(Extracted records)
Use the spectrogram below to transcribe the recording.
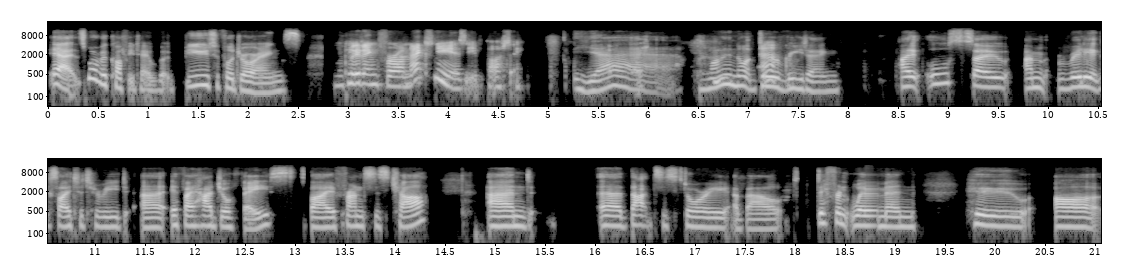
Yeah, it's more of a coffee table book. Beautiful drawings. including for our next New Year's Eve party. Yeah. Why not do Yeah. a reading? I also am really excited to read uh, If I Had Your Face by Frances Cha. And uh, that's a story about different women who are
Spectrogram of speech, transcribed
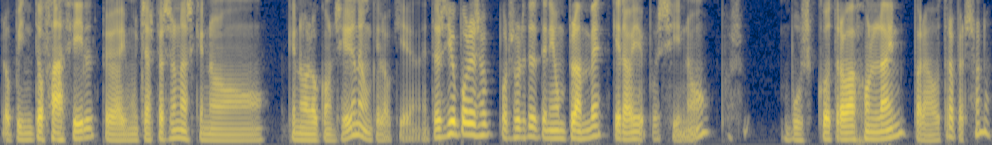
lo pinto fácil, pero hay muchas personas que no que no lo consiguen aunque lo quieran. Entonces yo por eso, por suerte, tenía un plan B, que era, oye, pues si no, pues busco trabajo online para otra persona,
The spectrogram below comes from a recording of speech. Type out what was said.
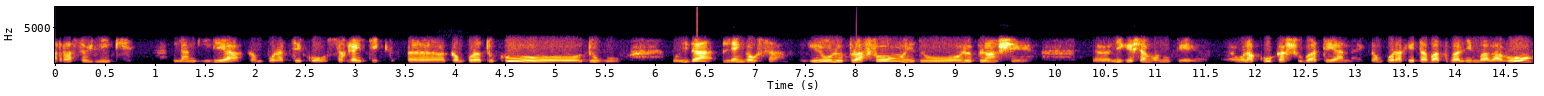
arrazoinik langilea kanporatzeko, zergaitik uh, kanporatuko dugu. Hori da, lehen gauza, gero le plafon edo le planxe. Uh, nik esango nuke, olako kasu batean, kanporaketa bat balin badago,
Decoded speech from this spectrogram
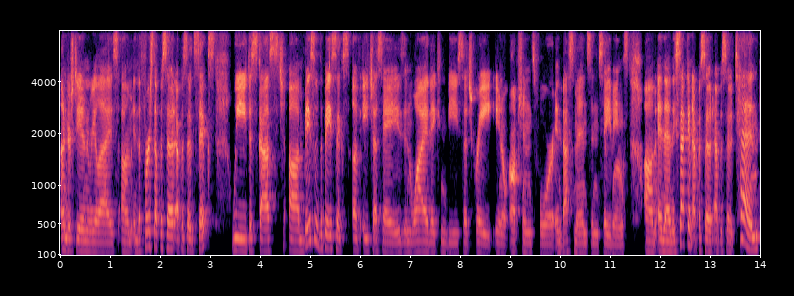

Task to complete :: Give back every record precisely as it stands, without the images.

Your response ::
Use the spectrogram below to transcribe the recording.
Yeah, it's more of a coffee table book. Beautiful drawings. including for our next New Year's Eve party. Yeah. Why not do Yeah. a reading? I also am really excited to read uh, If I Had Your Face by Frances Cha. And uh, that's a story about different women who are
Spectrogram of speech, transcribed
lo pinto fácil, pero hay muchas personas que no que no lo consiguen aunque lo quieran. Entonces yo por eso, por suerte, tenía un plan B, que era, oye, pues si no, pues busco trabajo online para otra persona,
The spectrogram below comes from a recording of speech. Type out what was said.
arrazoinik langilea kanporatzeko, zergaitik uh, kanporatuko dugu. Hori da, lehen gauza, gero le plafon edo le planxe. Uh, nik esango nuke, olako kasu batean, kanporaketa bat balin badago,
Decoded speech from this spectrogram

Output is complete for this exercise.